In a Writing Rut? Plagiarism Isn’t the Answer

Hey, writing is hard even for professional writers. Nowadays everyone from established businesses to solopreneurs has to crank out blog posts, newsletter articles, social media conversations and more to build their audience. Most likely the focus of your business is on a widget or service that has nothing to do with mastering the skill of writing. So when those deadlines loom to get something new posted, cutting and pasting a great article (someone else wrote) into your layout might seem like the perfect solution. But it’s not.

The word for taking someone else’s writing and putting your name or your company’s name on it is plagiarism – which is another word for stealing. Writing is like any other product. It takes time to research the subject matter and tons of thought goes into crafting the message. So yeah, if someone’s writing is stolen they’re going to be upset.

Let’s look at three ways to create fresh content to broadcast to your followers. The best part is you’ll be proud of the content because you can legally call it your own.

Write it Yourself – This is a no-brainer. You’re the expert. We want to hear from you about what’s going on in your industry. Tell us about what you deal with every day and how your products or services are helping people out. If you’re having trouble coming up with things to write about check out my article on just that, “7 Tips to Finding Your Next Writing Topic.”

Hire a Ghostwriter – In this scenario, you can put your name on a professionally written article and take full credit for it. That’s because you hire a writer – and let them know that it’s going to be a ghostwritten piece – to write as if they were you. They’ll perform the magic behind the scenes to make you look great in front of your readers.

Link Up – This solution involves you (or your ghostwriter) writing an introduction to your topic of choice then listing one or more articles that you’ve enjoyed on this topic. Refer your readers to these articles with a live link and a short reason why you think they should read it – without giving away the heart of the piece. Then cap off your article with your words of wisdom.

These solutions enable you to create valuable resources for your readers without stooping to anything shady. If you’re looking for a ghostwriter you can find me hiding under my desk! Booo.

Stay up to date:
0

Pooper Postage Required: Cut Typos Out of Your Writing

No no no no no that wasn’t my typo. I mean I wasn’t the one who wrote “pooper” when it was supposed to be “proper.”

Okay so here’s the story: I was working at a print shop when an order for thousands of return envelopes was placed. That’s what it said in the box where you’re supposed to affix the stamp. I mean I knew it was wrong but I couldn’t change it because that’s what the client ordered. So that’s what we printed. All two thousand envelopes had the word “pooper” on them.

I have to admit that was a pretty funny mistake. We all laughed about it at the shop.

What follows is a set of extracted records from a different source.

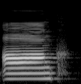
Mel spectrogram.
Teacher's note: नून लिखा तो जा रहा है लेकिन देखिए उसकी आवाज आंख में गुम हो गई है। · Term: नून गुन्ना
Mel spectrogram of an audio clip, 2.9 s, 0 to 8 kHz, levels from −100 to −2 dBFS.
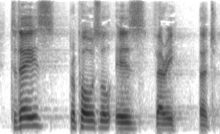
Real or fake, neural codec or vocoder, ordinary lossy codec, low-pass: real; none; none; none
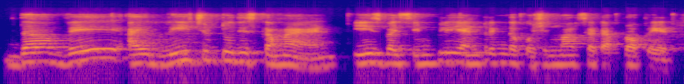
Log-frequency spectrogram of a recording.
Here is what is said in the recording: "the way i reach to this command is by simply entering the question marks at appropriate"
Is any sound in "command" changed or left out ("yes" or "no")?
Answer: no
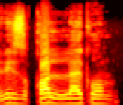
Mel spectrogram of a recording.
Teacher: কুম রিজ কল্লাকুম এখানে কফের উপরে তানভিন আছে দুই জবর আছে এই তানভিনের পরে লাম আসছে লাম হচ্ছে ইদগমে বেলা গুনার হরফ সুতরাং এখানে গুন্না ছাড়া পড়তে হবে রিজ কল্লাকুম গুন্নাহ করা যাবে না গুন্নাহ করলে কেমন হতো রিজ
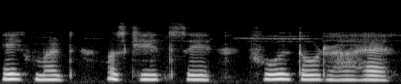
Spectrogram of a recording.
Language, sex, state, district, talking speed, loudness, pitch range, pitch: Hindi, female, Jharkhand, Ranchi, 135 wpm, -16 LUFS, 210-240 Hz, 225 Hz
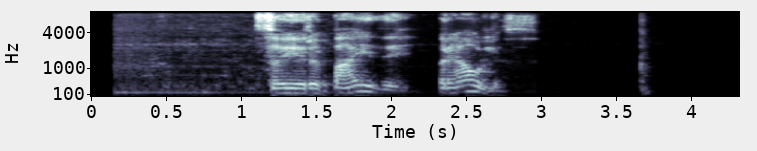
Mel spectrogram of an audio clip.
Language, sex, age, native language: Icelandic, male, 50-59, Icelandic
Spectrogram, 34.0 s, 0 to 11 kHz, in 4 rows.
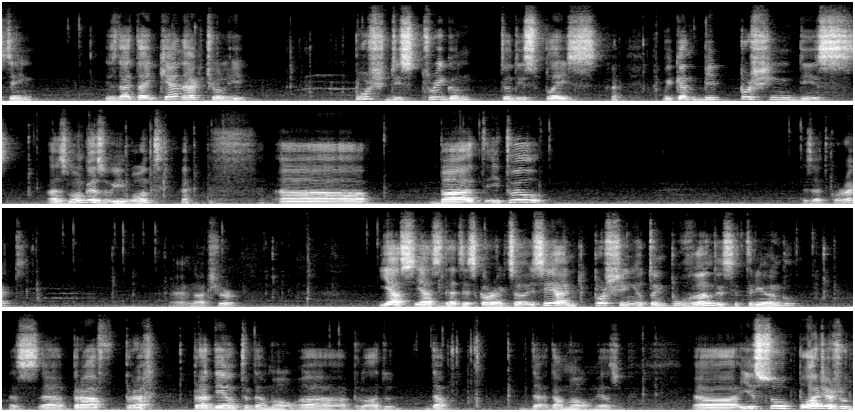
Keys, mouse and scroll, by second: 0.6 click, 1.7 middle click, 2.3 alt+z, 2.6 scroll up 1, 2.9 alt+z, 3.4 1, 3.6 click, 6.4 k, 10.0 alt+a, 10.4 2, 10.6 click, 12.2 x, 13.8 1, 13.9 click, 16.4 shift+click, 17.3 m, 18.1 click, 18.4 shift+click, 19.0 m, 19.6-20.0 scroll down 1, 20.0 3, 20.7 alt+shift+click, 21.3 alt+a, 21.8 alt+shift+click, 22.6 alt+a, 23.0 middle click, 24.1 middle click, 24.6 scroll up 2, 25.0 shift+middle click.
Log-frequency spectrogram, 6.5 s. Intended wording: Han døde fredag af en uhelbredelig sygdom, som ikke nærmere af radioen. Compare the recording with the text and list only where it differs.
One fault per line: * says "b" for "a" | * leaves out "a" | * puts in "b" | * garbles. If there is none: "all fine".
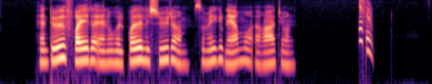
all fine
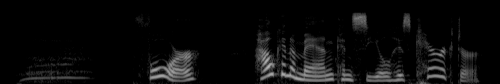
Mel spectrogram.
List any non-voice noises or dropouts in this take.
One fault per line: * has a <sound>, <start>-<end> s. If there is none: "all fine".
* has a breath, 0.1-1.2 s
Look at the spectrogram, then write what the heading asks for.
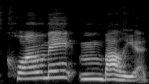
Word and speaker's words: Kwame Mbalia: i'm just gonna bring him right in it's kwame mbalia did i say it right you got it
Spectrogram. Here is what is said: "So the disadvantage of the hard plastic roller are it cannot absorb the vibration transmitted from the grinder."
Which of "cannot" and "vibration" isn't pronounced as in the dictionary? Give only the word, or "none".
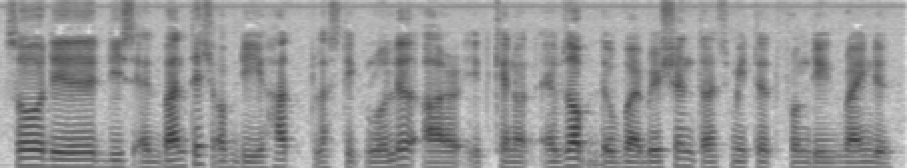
none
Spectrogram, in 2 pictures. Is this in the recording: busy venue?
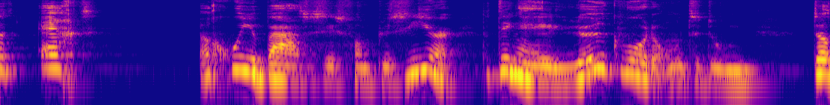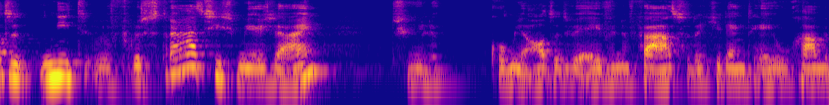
no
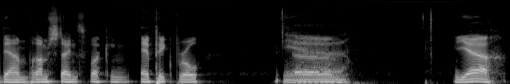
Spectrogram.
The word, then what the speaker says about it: Rammstein: so fucking much and just being like damn ramstein's fucking epic bro yeah yeah uh so that was a big one hamstein I still listen to them they're pretty epic by the way it's pronounced Ramstein not Ramstein please please guys okay and uh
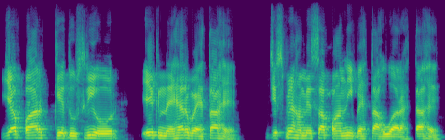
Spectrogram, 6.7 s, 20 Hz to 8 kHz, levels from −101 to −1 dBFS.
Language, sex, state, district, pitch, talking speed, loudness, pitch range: Hindi, male, Uttar Pradesh, Etah, 140 Hz, 145 wpm, -13 LUFS, 130-155 Hz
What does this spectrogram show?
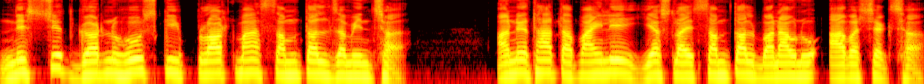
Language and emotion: Nepali, neutral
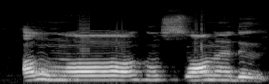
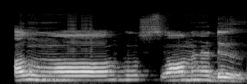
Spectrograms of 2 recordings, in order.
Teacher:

I bet some of the people who put their stamps on that spot laughed too. This isn’t the kind of reaction businesses want, right? If you want to be taken seriously you’ve got to make sure your words are saying what you mean.

When I’m reading a Victorian novel (cause that’s what I do) and I run across an old-timey typo – a single word misspelled amongst hundreds of thousands – I forgive it. But when I’ve only got three words to read and one of them is dead wrong there’s no room to have understanding – because the meaning is totally shot.

Here are the steps I take to create typo-free text:

  1. Spell check – If everyone used it we wouldn’t have had the “covfefe” scandal. This is an especially important step for Social Media. You’re not writing a business letter but you are communicating with the public and a quick run through spell check could save you some embarrassment.
  2. Grammarly – Install the free version of Grammarly to Word. It helps out with punctuation, identifies when words should be compound words (water fall or waterfall) and also identifies word usage errors (“dancing in the isles” or “dancing in the aisles”).
  3. Read it out loud – After all the spell checks just go through the document yourself. You’ll be able to pick out choppy sentences and replace words for better ones. If you only have three words in your document look up each of them in the dictionary just to be sure you’ve got it right.
  4. Have someone else read it– Hand your document to a friend, family member or co-worker. Ask them to highlight anything that stopped the reading flow for them. They’ll be able to pick out things you gloss over.
  5. Hire a proofreader – If your document is super important hire someone to read it over and confirm that you’ve eliminated all of those pesky typos.
Stay up to date:
0